Heavy metal and punk influences ooze from “Johnny + Mary,” with striking drums, blaring guitar, and scratchy screams from Dreimanis. Halfway through the album, the surprising track, “Strange Habit,” slows things down, echoing sounds of trip-hop from the 90s and 00s, evoking memories of Portishead, making for one of the strongest songs on Touch. “Push + Pull” is at times reminiscent of 80s pop, thanks to those synths and Fay’s voice, but the guitars and Dreimanis’ vocals bring in elements of 90s grunge, at times sounding akin to NIN. “So Sorry” starts off hard, with Fay evoking early Yeah, Yeah, Yeahs with her vocals sounding remarkably similar to Karen O.
“Jesus Said So” and “Touch” are perhaps the songs most similar to the material found on July Talk’s debut album, with Dreimanis’ husky voice pairing gently with Fay’s angelic vocals. “Jesus Said So” critiques conservative stances that much of the world has been seeing with Christianity and politics intermingling at a fever pitch. While as a U.S. citizen I can fully relate to this song, I understand that well before we saw the rise of Trump, Canada was facing its own conservative fervor, with fear of immigrants and Muslims. Though, luckily for Canadians and its Southern neighbors, the people of Canada elected liberal feminist Justin Trudeau. Given what’s been happening in the U.K. and the States, it’s safe to say not just Canadians will relate to “Jesus Said So.”
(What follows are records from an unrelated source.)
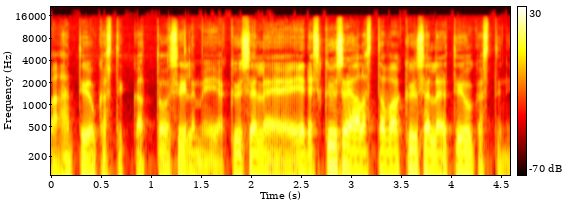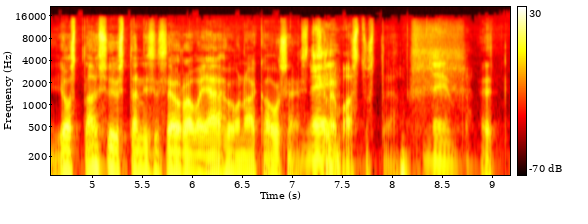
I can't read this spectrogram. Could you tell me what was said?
vähän tiukasti katsoo silmiin ja kyselee, ei edes kyseenalaista, vaan kyselee tiukasti, niin jostain syystä niin se seuraava jäähy on aika usein sille vastustajalle. Et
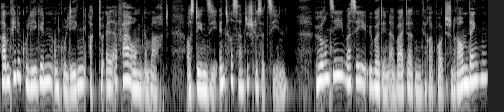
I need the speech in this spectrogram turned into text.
haben viele Kolleginnen und Kollegen aktuell Erfahrungen gemacht, aus denen sie interessante Schlüsse ziehen. Hören Sie, was Sie über den erweiterten therapeutischen Raum denken,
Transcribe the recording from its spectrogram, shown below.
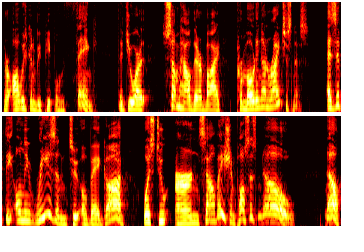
there are always going to be people who think that you are somehow thereby promoting unrighteousness, as if the only reason to obey God was to earn salvation. Paul says, no, no,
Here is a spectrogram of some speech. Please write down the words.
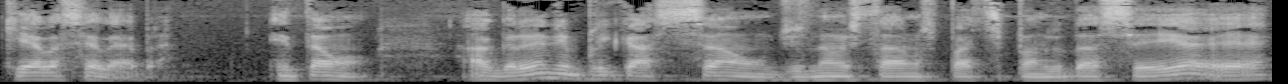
que ela celebra. Então, a grande implicação de não estarmos participando da ceia é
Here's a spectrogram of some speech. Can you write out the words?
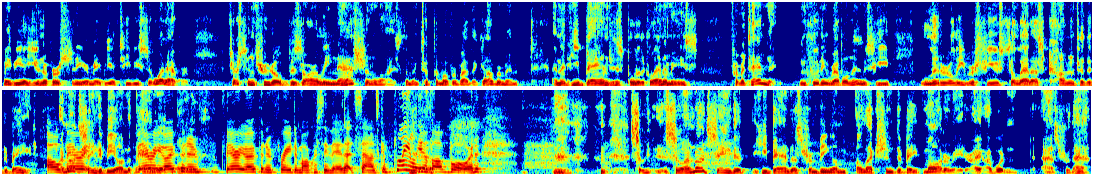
maybe a university or maybe a TV show, whatever. Justin Trudeau bizarrely nationalized them and took them over by the government, and then he banned his political enemies from attending, including Rebel News. He literally refused to let us come to the debate. Oh, I'm very, not saying to be on the very panel open and oh. very open and free democracy there. That sounds completely Yeah. above board. So, so I'm not saying that he banned us from being an election debate moderator. I, I wouldn't ask for that,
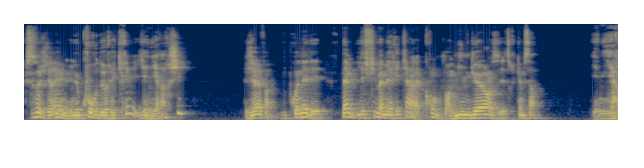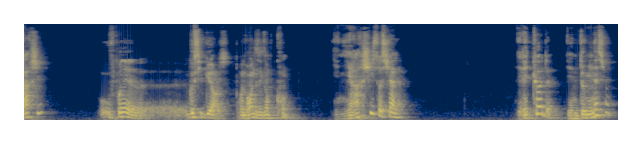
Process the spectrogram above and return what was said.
Que ce soit, je dirais, une, une cour de récré, il y a une hiérarchie. Je dirais, enfin, vous prenez les, même les films américains à la con, genre Mean Girls et des trucs comme ça. Il y a une hiérarchie. Vous prenez euh, Gossip Girls, pour prendre des exemples cons. Il y a une hiérarchie sociale. Il y a des codes, il y a une domination.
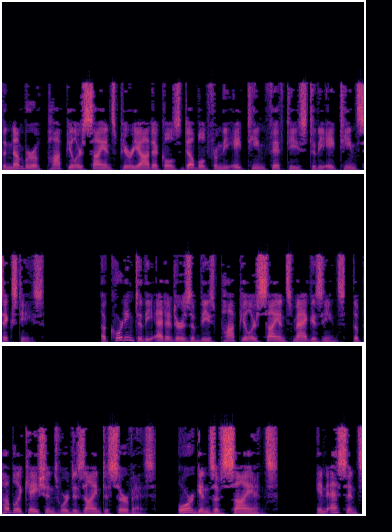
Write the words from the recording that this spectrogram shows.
the number of popular science periodicals doubled from the 1850s to the 1860s. According to the editors of these popular science magazines, the publications were designed to serve as organs of science. In essence,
Maybe it’s the wine or maybe it’s the fact that I’ve recently fallen in love, after being closed off to relationships for so long, but I find myself relating heavily to the final song on the album, “Touch.” The song begins with Dreimanis singing, “No one gets to get this close / You told me to fit right in where I was needed most / We had to wait / Anticipate and come of age.” Fay enters with, “We had to keep each other in a cage.” Later, the two sing, “We get so tired and lonely / We all need a human touch / Don’t wanna give ourselves away too much.” I recently read that millennials are having less sex than previous generations. Some say it’s because we work too much. Some say technology has left us unable to have real meaningful relationships. Perhaps years of poorly designed sex-ed curriculum, with an emphasis on abstinence has ruined us? Or maybe most of us are just jaded, products of divorce? Whatever the case, I think it’s safe to say we’re all a little lonely and desire to be loved… and touched.
Touch is available for purchase HERE. July Talk is currently on tour in Europe. The band returns for a North American tour later this month. Follow July Talk on Facebook, Twitter, and Instagram.
After attending The School of the Art Institute in Chicago, Sarah went on to study education at Dominican University, earning a degree in history. When not teaching, writing, or taking in a show, she is most likely to be found with a camera to her eye or hanging out in a darkroom.
You can follow Sarah Hess on twitter at @Sarahhasanh and view her music photography on her website: smhimaging.com.